1. Define a few goals
By defining your goals answer the following questions:
- Are these items important in my life?
- Will success on these items help me become the person I want to be?
There is not a maximum of items you can change in your life but I would suggest to pick up three to five areas in your life that could use a little improvement and can bring you closer to the version of yourself that you want to be.
2. Measure your progress on a daily basis
Marshall’s research has proven that achieving our goals depends on the way we phrase the questions we measure our progress with.
Instead of asking passive questions like “How meaningful was my day?” or “Did I eat healthy today” where we can find a thousand excuses to why our day was not meaningful or why we didn’t eat healthily, he suggests the use of active and engaging questions like:
“Did I do my best to…?”
When the questions begin with “Did I do my best to…” we gain a sense of control and responsibility instead of victimhood. We may not hit our goals every time, but there is no excuse for not trying. Anyone can try.
If you think about it we would like to avoid the shame and embarrassment of facing the reality that day after day we didn’t even try to do what we claimed was most important in our lives.
After all, if we fall short our of goals we either abandon the questions or push ourselves into action. Try it and you will see for yourself!
3. Ask a friend or a relative to keep you accountable for your progress
It doesn’t matter whether it will be a phone call, email or a WhatsApp message, it is important to report your progress to someone every day.
Marshall argues that “we are superior planners and inferior doers”. We are very serious at the moment when we set our intentions but when it comes to taking action we might not find the motivation or strength to do it every single time.
The coach/trainer is the person who will make sure this happens, even only because of factors like shame, guilt, cost, obligation or decency.
How do you feel about giving yourself a chance?
Becoming the person we want to be comes at a price. You cannot spend your life being lazy on your couch and expect it to turn out great and fulfilling.

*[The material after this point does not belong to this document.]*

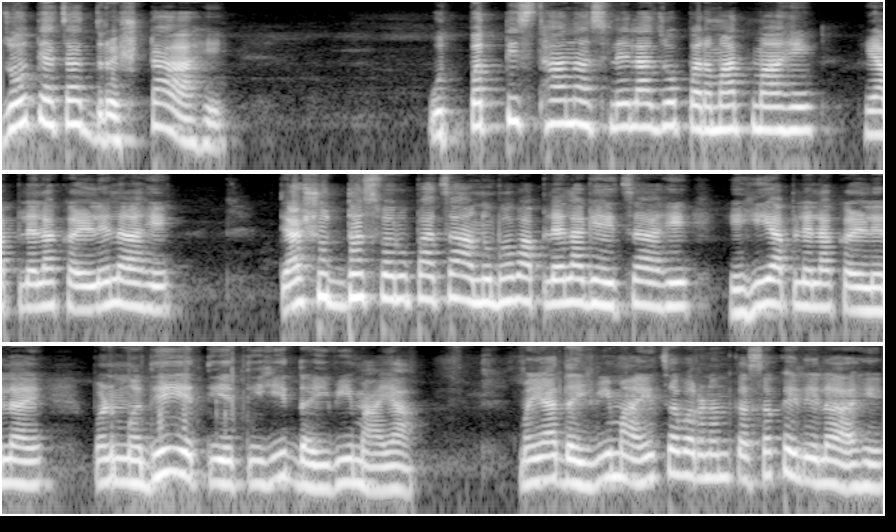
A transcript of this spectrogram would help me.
जो त्याचा द्रष्टा आहे उत्पत्ती स्थान असलेला जो परमात्मा आहे हे आपल्याला कळलेलं आहे. त्या शुद्ध स्वरूपाचा अनुभव आपल्याला घ्यायचा आहे हेही आपल्याला कळलेलं आहे. पण मध्ये येते ती ही दैवी माया. मग या दैवी मायेचं वर्णन कसं केलेलं आहे?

Remember that you won’t be able to give 100% of yourself every day. Doing your best depends on so many external factors. But despite the obstacles, the effort is what makes the difference. Because at the end the most painful feeling would be to face the reality that we didn’t even try.
Keep in mind that the shorter the time gap between our planning and doing, the greater the chance that we will remember our plan.
Don’t let this be one of the many times you won’t follow up and act on your hopes and dreams of becoming the person you want to be.
Make the first step now!
I strongly advise you to do it because there is no other feeling like the sense of self-accomplishment after you have taken the steps towards your personal goals that you have been postponing for so long.
Make use of the ready to use template that you can download or copy-paste in your Shared Google Spreadsheet. Fill it in and monitor your progress starting from today!
Share a story of someone who has done something kind or generous for you or for someone you know. You have a chance to win a free copy of the book “Triggers” and I will be happy to support you during the whole process, so you won’t be alone in it!
It’s up to you whether YOU WILL make 2018 the year YOU WILL BECOME THE PERSON YOU WANT TO BE…
For further I strongly recommend you Matt Cutts’ TED talk Forget resolutions. Try something new for 30 days.
To find out what was the first step of my journey and get some inspiration to just do it: A journey of a thousand miles begins with a first step
Do you feel afraid or hesitating to make the next step: Sometimes the fear won’t go away, so you will have to do it afraid
No time for what is truly important to you? I bet I can give you some ideas on how to use your time more strategically.
You are a bit lost and don’t know who is the person you want to be? Just think back in time: What do you want to be when you grow up?